### Prompt:
Copy every entry exactly as it stands, though any image it holds should stay out of the copy.

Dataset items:
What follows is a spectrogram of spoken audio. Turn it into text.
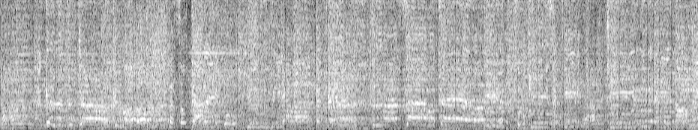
た。グッも黄昏を弓矢はかける翼を背負いその奇跡が自由への道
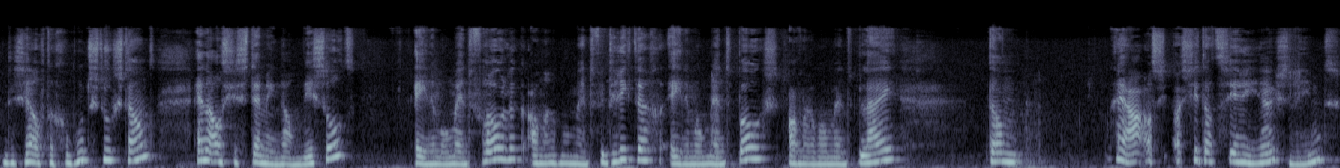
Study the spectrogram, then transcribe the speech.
dezelfde gemoedstoestand. En als je stemming dan wisselt, ene moment vrolijk, andere moment verdrietig, ene moment boos, andere moment blij, dan, nou ja, als, als je dat serieus neemt,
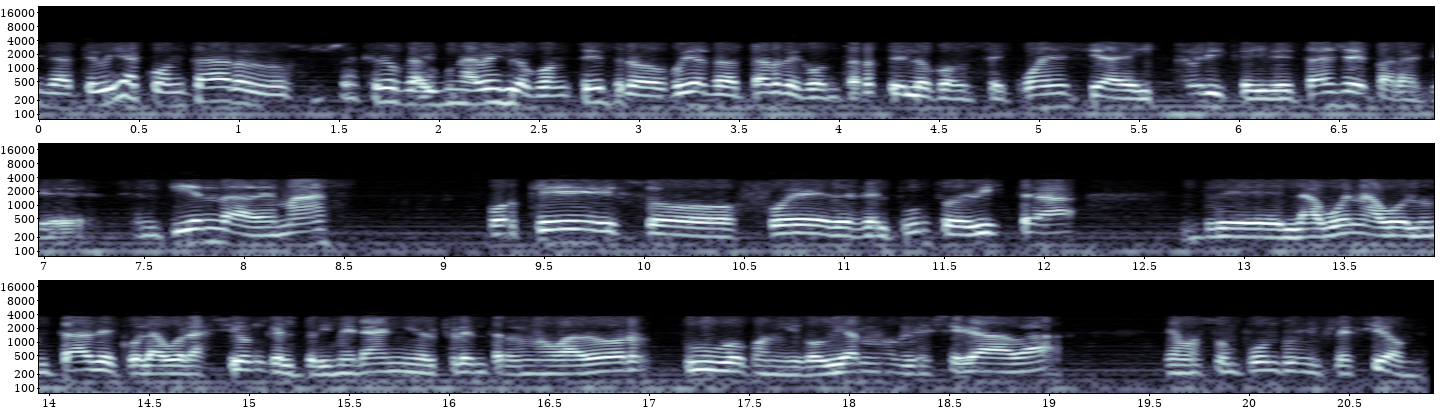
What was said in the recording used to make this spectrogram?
Mira, te voy a contar, ya creo que alguna vez lo conté, pero voy a tratar de contártelo con secuencia histórica y detalle para que se entienda además por qué eso fue desde el punto de vista de la buena voluntad de colaboración que el primer año el Frente Renovador tuvo con el gobierno que llegaba, digamos, un punto de inflexión.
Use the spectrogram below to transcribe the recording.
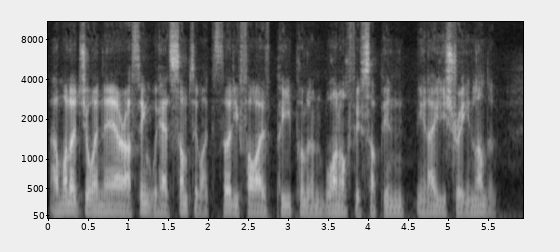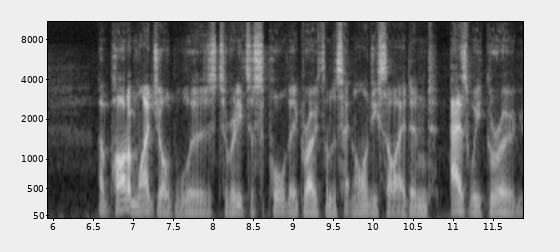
And when I joined there, I think we had something like 35 people and one office up in, in 80 Street in London. And part of my job was to really to support their growth on the technology side. And as we grew,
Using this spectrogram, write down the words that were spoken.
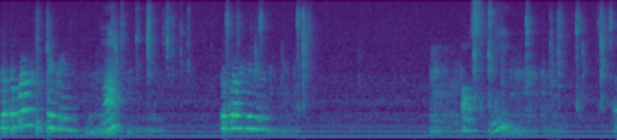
Look where I'm sleeping. Huh? Look where I'm sleeping. Oh, sweet. Uh,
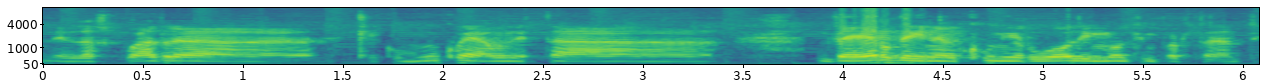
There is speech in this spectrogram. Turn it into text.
nella squadra che comunque ha un'età verde in alcuni ruoli molto importanti.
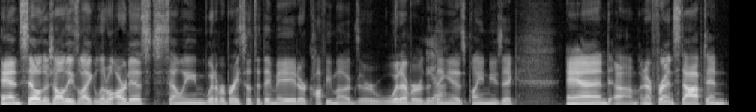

### Exercise output:
What follows is a spectrogram of spoken audio. Turn it into text.
た。グッも黄昏を弓矢はかける翼を背負いその奇跡が自由への道
Study the spectrogram, then transcribe the speech.
dezelfde gemoedstoestand. En als je stemming dan wisselt, ene moment vrolijk, andere moment verdrietig, ene moment boos, andere moment blij, dan, nou ja, als, als je dat serieus neemt,
What was said in the recording used to make this spectrogram?
Mira, te voy a contar, ya creo que alguna vez lo conté, pero voy a tratar de contártelo con secuencia histórica y detalle para que se entienda además por qué eso fue desde el punto de vista de la buena voluntad de colaboración que el primer año el Frente Renovador tuvo con el gobierno que llegaba, digamos, un punto de inflexión.
Use the spectrogram below to transcribe the recording.
And when I joined there, I think we had something like 35 people and one office up in, in 80 Street in London. And part of my job was to really to support their growth on the technology side. And as we grew,
Using this spectrogram, write down the words that were spoken.
Look where I'm sleeping. Huh? Look where I'm sleeping. Oh, sweet. Uh,
There is speech in this spectrogram. Turn it into text.
nella squadra che comunque ha un'età verde in alcuni ruoli molto importanti.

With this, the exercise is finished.